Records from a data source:
↓
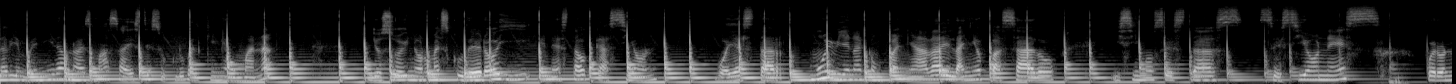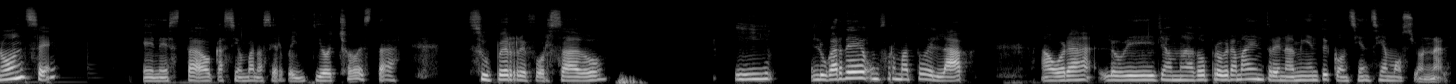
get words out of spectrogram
la bienvenida una vez más a este su club Alquimia Humana. Yo soy Norma Escudero y en esta ocasión voy a estar muy bien acompañada. El año pasado hicimos estas sesiones, fueron 11, en esta ocasión van a ser 28, está súper reforzado. Y en lugar de un formato de lab, ahora lo he llamado programa de entrenamiento y conciencia emocional.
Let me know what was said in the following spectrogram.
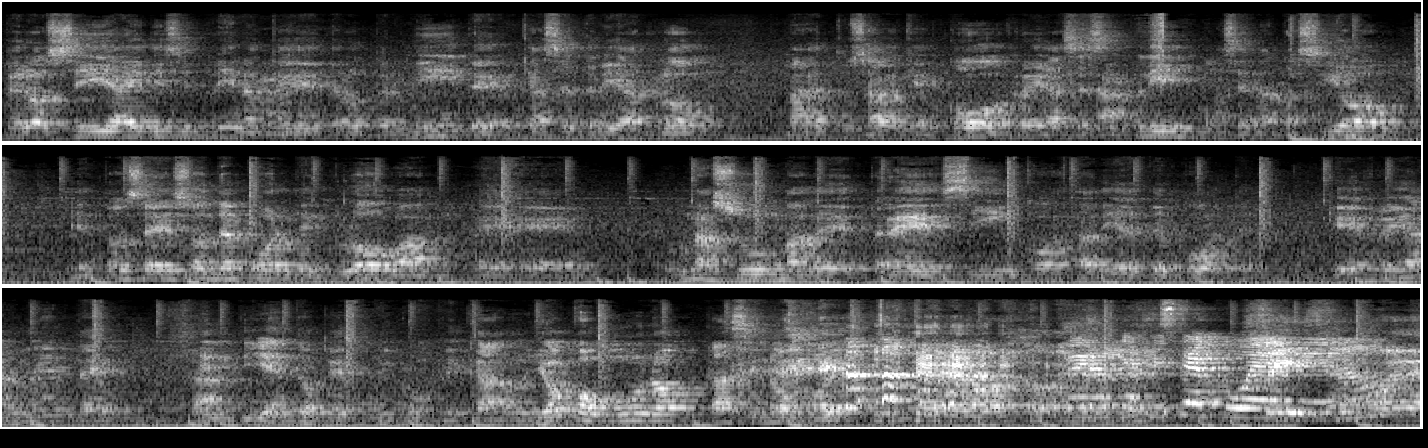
pero sí hay disciplinas que te lo permiten, que hace triatlón, más tú sabes que corre, hace ciclismo, hace natación. Entonces esos deportes engloban eh, eh, una suma de 3, 5, hasta 10 deportes que realmente entiendo que es muy complicado. Yo con uno casi no puedo. Pero que sí se puede, Sí, se ¿no? puede.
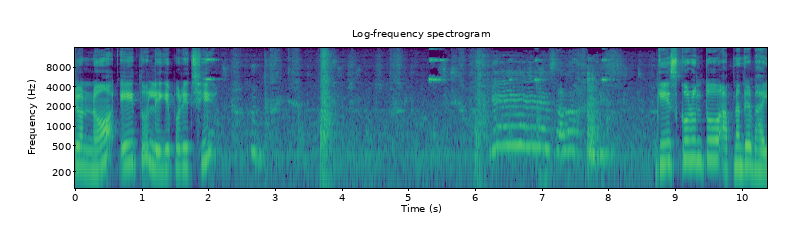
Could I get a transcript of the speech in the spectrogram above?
জন্য এই তো লেগে পড়েছি। গেস করুন তো, আপনাদের ভাই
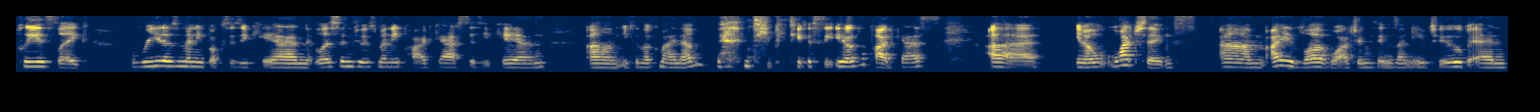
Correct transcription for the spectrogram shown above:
please like read as many books as you can, listen to as many podcasts as you can. Um, you can look mine up, DPT to CEO, of the podcast. Uh, you know, watch things. Um, I love watching things on YouTube and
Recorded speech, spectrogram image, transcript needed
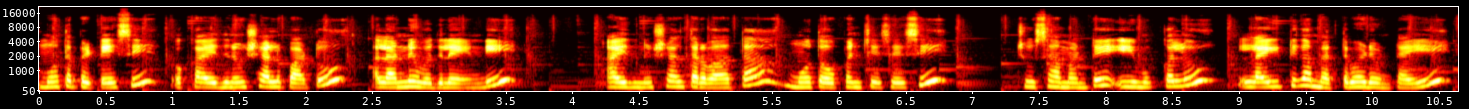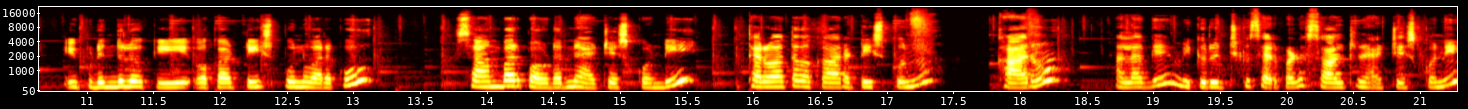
మూత పెట్టేసి ఒక ఐదు నిమిషాల పాటు అలానే వదిలేయండి. ఐదు నిమిషాల తర్వాత మూత ఓపెన్ చేసేసి చూసామంటే ఈ ముక్కలు లైట్గా మెత్తబడి ఉంటాయి. ఇప్పుడు ఇందులోకి ఒక టీ స్పూన్ వరకు సాంబార్ పౌడర్ని యాడ్ చేసుకోండి. తర్వాత ఒక అర టీ స్పూన్ కారం అలాగే మీకు రుచికి సరిపడా సాల్ట్ని యాడ్ చేసుకొని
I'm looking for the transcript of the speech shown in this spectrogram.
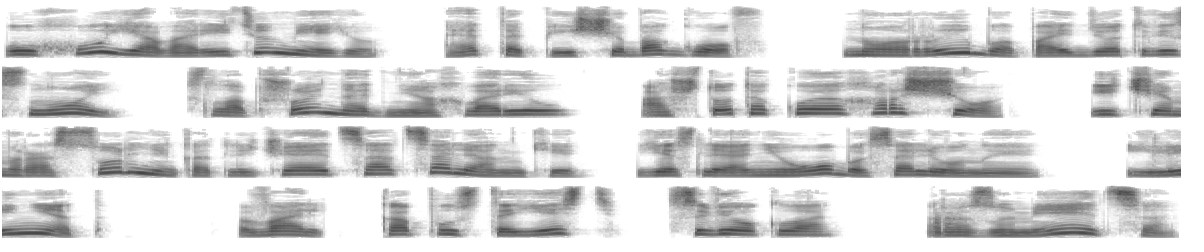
Уху я варить умею. Это пища богов. Но рыба пойдет весной. С лапшой на днях варил. А что такое харчо? И чем рассольник отличается от солянки, если они оба соленые? Или нет? Валь, капуста есть? Свекла? Разумеется.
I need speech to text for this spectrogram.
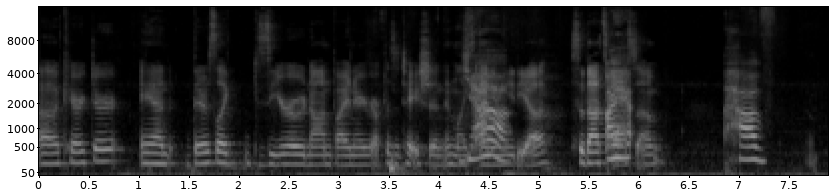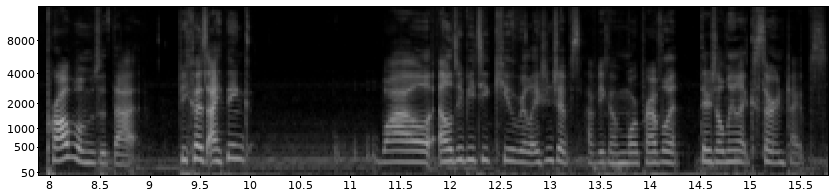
uh, character and there's like zero non-binary representation in like yeah. any media. So that's I awesome. have problems with that because i think while lgbtq relationships have become more prevalent there's only like certain types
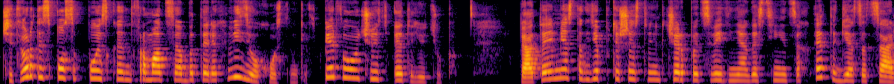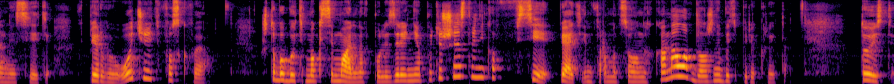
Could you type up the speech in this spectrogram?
Четвертый способ поиска информации об отелях – видеохостинги. В первую очередь это YouTube. Пятое место, где путешественник черпает сведения о гостиницах – это геосоциальные сети, в первую очередь Foursquare. Чтобы быть максимально в поле зрения путешественников, все пять информационных каналов должны быть перекрыты. То есть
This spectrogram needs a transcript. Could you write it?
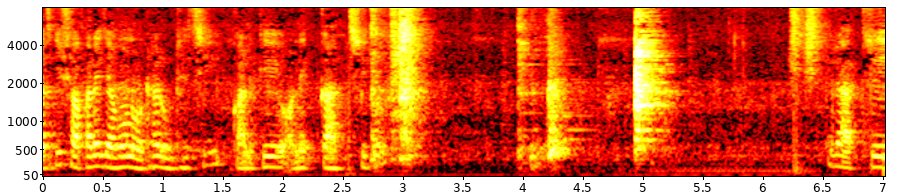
আজকে সকালে যেমন ওঠার উঠেছি, কালকে অনেক কাজ ছিল। রাত্রে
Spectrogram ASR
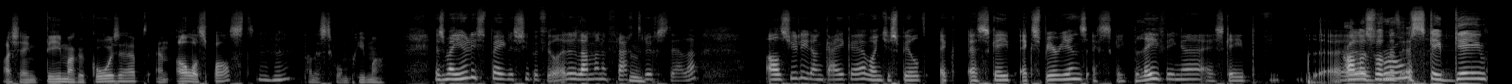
als jij een thema gekozen hebt en alles past, mm -hmm. dan is het gewoon prima. Dus maar jullie spelen superveel, hè? dus laat me een vraag hm. terugstellen. Als jullie dan kijken, hè, want je speelt Escape Experience, Escape Belevingen, Escape uh, Alles wat met escape game.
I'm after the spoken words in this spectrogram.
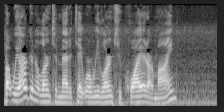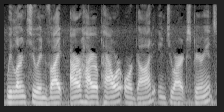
but we are going to learn to meditate, where we learn to quiet our mind. We learn to invite our higher power or God into our experience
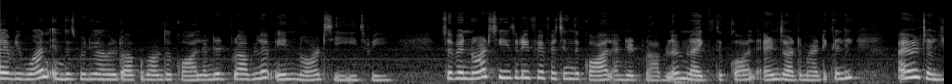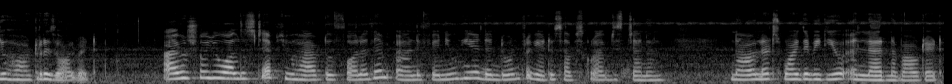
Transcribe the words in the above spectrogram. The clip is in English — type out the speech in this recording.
Hi everyone, in this video I will talk about the call ended problem in Nord CE3. So when Nord CE3 if you're facing the call ended problem like the call ends automatically, I will tell you how to resolve it. I will show you all the steps you have to follow them and if you're new here then don't forget to subscribe this channel. Now let's watch the video and learn about it.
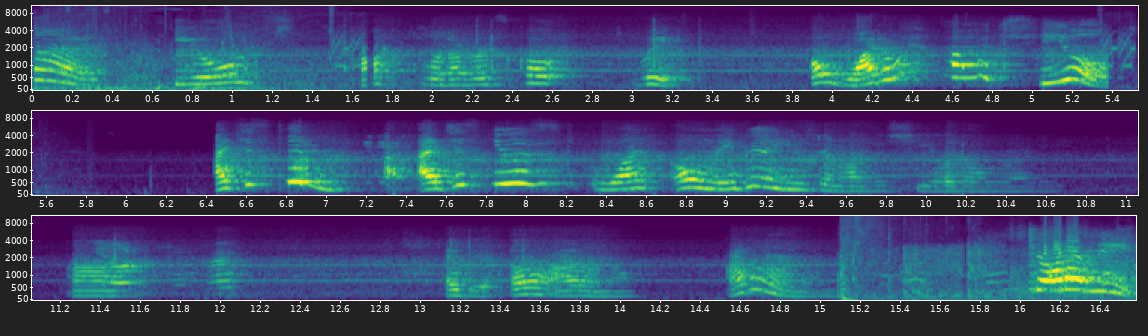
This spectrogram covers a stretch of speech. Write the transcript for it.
gonna shield up, whatever it's called. Wait. Oh, why do I have that much shield? I just did. I just used one oh maybe I used another shield already. Um, I did. Oh, I don't know. I don't remember. Shot at me,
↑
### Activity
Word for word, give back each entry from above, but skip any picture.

### Written response
get words out of spectrogram
la bienvenida una vez más a este su club Alquimia Humana. Yo soy Norma Escudero y en esta ocasión voy a estar muy bien acompañada. El año pasado hicimos estas sesiones, fueron 11, en esta ocasión van a ser 28, está súper reforzado. Y en lugar de un formato de lab, ahora lo he llamado programa de entrenamiento y conciencia emocional.
Let me know what was said in the following spectrogram.
pero sí hay disciplinas que te lo permiten, que hace triatlón, más tú sabes que corre, hace ciclismo, hace natación. Entonces esos deportes engloban eh, eh, una suma de 3, 5, hasta 10 deportes que realmente entiendo que es muy complicado. Yo con uno casi no puedo. Pero que sí se puede, Sí, se ¿no? puede.
Could I get a transcript of the speech in the spectrogram above?
জন্য এই তো লেগে পড়েছি। গেস করুন তো, আপনাদের ভাই
Correct transcription for the spectrogram shown above:
please like read as many books as you can, listen to as many podcasts as you can. Um, you can look mine up, DPT to CEO, of the podcast. Uh, you know, watch things. Um, I love watching things on YouTube and
Recorded speech, spectrogram image, transcript needed
మూత పెట్టేసి ఒక ఐదు నిమిషాల పాటు అలానే వదిలేయండి. ఐదు నిమిషాల తర్వాత మూత ఓపెన్ చేసేసి చూసామంటే ఈ ముక్కలు లైట్గా మెత్తబడి ఉంటాయి. ఇప్పుడు ఇందులోకి ఒక టీ స్పూన్ వరకు సాంబార్ పౌడర్ని యాడ్ చేసుకోండి. తర్వాత ఒక అర టీ స్పూన్ కారం అలాగే మీకు రుచికి సరిపడా సాల్ట్ని యాడ్ చేసుకొని
I'm looking for the transcript of the speech shown in this spectrogram.
Уху я варить умею. Это пища богов. Но рыба пойдет весной. С лапшой на днях варил. А что такое харчо? И чем рассольник отличается от солянки, если они оба соленые? Или нет? Валь, капуста есть? Свекла? Разумеется.
I need speech to text for this spectrogram.
uh, character and there's like zero non-binary representation in like yeah. any media. So that's I awesome. have problems with that because i think while lgbtq relationships have become more prevalent there's only like certain types
Could you type up the speech in this spectrogram?
Четвертый способ поиска информации об отелях – видеохостинги. В первую очередь это YouTube. Пятое место, где путешественник черпает сведения о гостиницах – это геосоциальные сети, в первую очередь Foursquare. Чтобы быть максимально в поле зрения путешественников, все пять информационных каналов должны быть перекрыты. То есть
This spectrogram needs a transcript. Could you write it?
আজকে সকালে যেমন ওঠার উঠেছি, কালকে অনেক কাজ ছিল। রাত্রে
Spectrogram ASR
als jij een thema gekozen hebt en alles past, mm -hmm. dan is het gewoon prima. Dus maar jullie spelen superveel, hè? dus laat me een vraag hm. terugstellen. Als jullie dan kijken, hè, want je speelt Escape Experience, Escape Belevingen, Escape uh, Alles wat met escape game.
I'm after the spoken words in this spectrogram.
but we are going to learn to meditate, where we learn to quiet our mind. We learn to invite our higher power or God into our experience
Transcribe the words in the above spectrogram. The clip is in English — type out the speech in this recording.
Hi everyone, in this video I will talk about the call ended problem in Nord CE3. So when Nord CE3 if you're facing the call ended problem like the call ends automatically, I will tell you how to resolve it. I will show you all the steps you have to follow them and if you're new here then don't forget to subscribe this channel. Now let's watch the video and learn about it.
This spectrogram covers a stretch of speech. Write the transcript for it.
gonna shield up, whatever it's called. Wait. Oh, why do I have that much shield? I just did. I just used one oh maybe I used another shield already. Um, I did. Oh, I don't know. I don't remember. Shot at me,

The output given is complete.